There is a new tax on the horizon for all types of companies, including inactive ones, that could prove to be very expensive for expats living in Costa Rica. This tax is just another way to squeeze everyone, including expats. It will surely prove to be a deterrent to investing in the country.
What is the tax department going to do with all the inactive companies if the new tax on them is passed? An inactive company exists for the sole purpose of holding an asset, but is not engaged in commercial activity. The tax is going to be somewhere between $200 and $300 per company. The exact amount is being debated now in the legislature. It is rumored the tax will probably be $200, but no definite amount is set as yet.
The tax department, Dirección General de Tributación, apparently cannot make up it mind as what to do with inactive companies.
There was a time that these inactive companies received legal books just like active ones. That practice was canceled in 2010 with directive DGT-12-2010. The directive stated that inactive companies should not receive legal books. People complained and legal books were reinstated for these types of companies in June of this year.
There are two components to legal books for a company, minute books referred to as actas,and accounting books. An active sociedad anónima gets three minute books and three accounting books. A sociedad de responsabilidad limitada gets the same number of accounting books but only two for minutes. The difference is that the board of directors book is not required in an S.R.L. and it is omitted.
Expats need to take a hard look at their companies to see if any of them can be closed before the tax on them becomes law. The problem is that it is not all that easy to get rid of them. One cannot just go throw the books in the trash can. Legal professionals questioned about the situation believe that the tax department is going to go after those people that do not pay the tax, and, of course, there will be additional fines and penalties for not paying.
The proper way to close an inactive company is to go before a notary and change the constitution. Most companies are constituted for 99 years. The notary would change the constitution of the company to only a few months into the future. Once past, the company would be in theory dead. The books then should go to the tax department for cancelation.
Sounds easy, but this process is expensive. Here is an estimation of the costs:
A notary will charge around 20,000 colons ($40) for writing the change into the minute book and 60,000 colons ($120) to notarizing the act. To change the constitution of a company requires publication in “La Gaceta,” the official newspaper, which costs between 7,000 and 8,000 colons (up to $16). To file the paperwork costs about 65,000 colons ($130).
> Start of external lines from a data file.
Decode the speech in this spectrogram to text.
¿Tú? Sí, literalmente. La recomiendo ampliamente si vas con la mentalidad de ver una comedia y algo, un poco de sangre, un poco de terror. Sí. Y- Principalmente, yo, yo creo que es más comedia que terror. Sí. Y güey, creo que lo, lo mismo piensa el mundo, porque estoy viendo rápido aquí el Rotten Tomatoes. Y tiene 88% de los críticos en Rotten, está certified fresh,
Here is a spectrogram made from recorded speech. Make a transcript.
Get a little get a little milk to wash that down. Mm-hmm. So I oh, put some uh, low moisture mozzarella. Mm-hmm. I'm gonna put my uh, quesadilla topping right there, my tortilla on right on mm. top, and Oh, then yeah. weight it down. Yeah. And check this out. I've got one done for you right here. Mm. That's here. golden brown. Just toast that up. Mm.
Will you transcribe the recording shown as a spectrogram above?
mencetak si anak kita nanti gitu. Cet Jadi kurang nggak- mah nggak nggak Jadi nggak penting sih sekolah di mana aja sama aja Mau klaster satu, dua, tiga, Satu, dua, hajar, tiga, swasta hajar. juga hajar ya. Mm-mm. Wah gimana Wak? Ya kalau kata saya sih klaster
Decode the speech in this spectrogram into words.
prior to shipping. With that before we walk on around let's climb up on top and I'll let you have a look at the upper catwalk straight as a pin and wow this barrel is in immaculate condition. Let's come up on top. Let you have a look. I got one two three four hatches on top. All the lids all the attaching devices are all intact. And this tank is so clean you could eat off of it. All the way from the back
Add it all up and the result is 153,000 colons or three hundred and six dollars. A lot of money just to kill and inactive company.
The only alternative is to do nothing and wait to see if tax department tries to collect the money. Which they probably will in time. Now during that time, the tax, interest and penalties will all add up to more than it would have cost to close the company.
Why is the legislature trying to pass this tax? The answer is simple. Many people avoid transfer taxes on real property and other assets like vehicles by just transferring an inactive company that holds the asset.
This is perfectly legal, transferring a company to another owner, but the tax department does not get its share, the transfer taxes. It is envisioned that imposing a yearly tax on inactive companies should curtail some of this activity.
This new tax really puts expats in a dilemma. It is not a very good idea for expats to hold property in their personal name.
There are many reason for stating this but the most important is due to probate. Probate is expensive and time consuming. Judicial probates can last for many years.
It is wise to hold property separate from vehicles and employees which means many expats have at least three companies. This new tax is going to make doing so too expensive for many expats.
An amnesty would be nice, to give people a chance to get rid of old and out-of-date companies. Many expats created companies years ago. Some have forgotten about them, others have no idea where the paperwork is for those entities.
Even though an amnesty seems like the thing to do, it does not look like there will be one. The tax appears imminent for this tax year. It all comes down to money.
The Costa Rican government is trying to close the loophole and collect more transfer taxes. It would be interesting to know if the legislature has considered lost new investments into the country due to imposing a yearly tax on inactive companies.
The final kicker is that this proposed new tax would not be a deductible item on the company’s incomes taxes, according to the draft of the proposed law.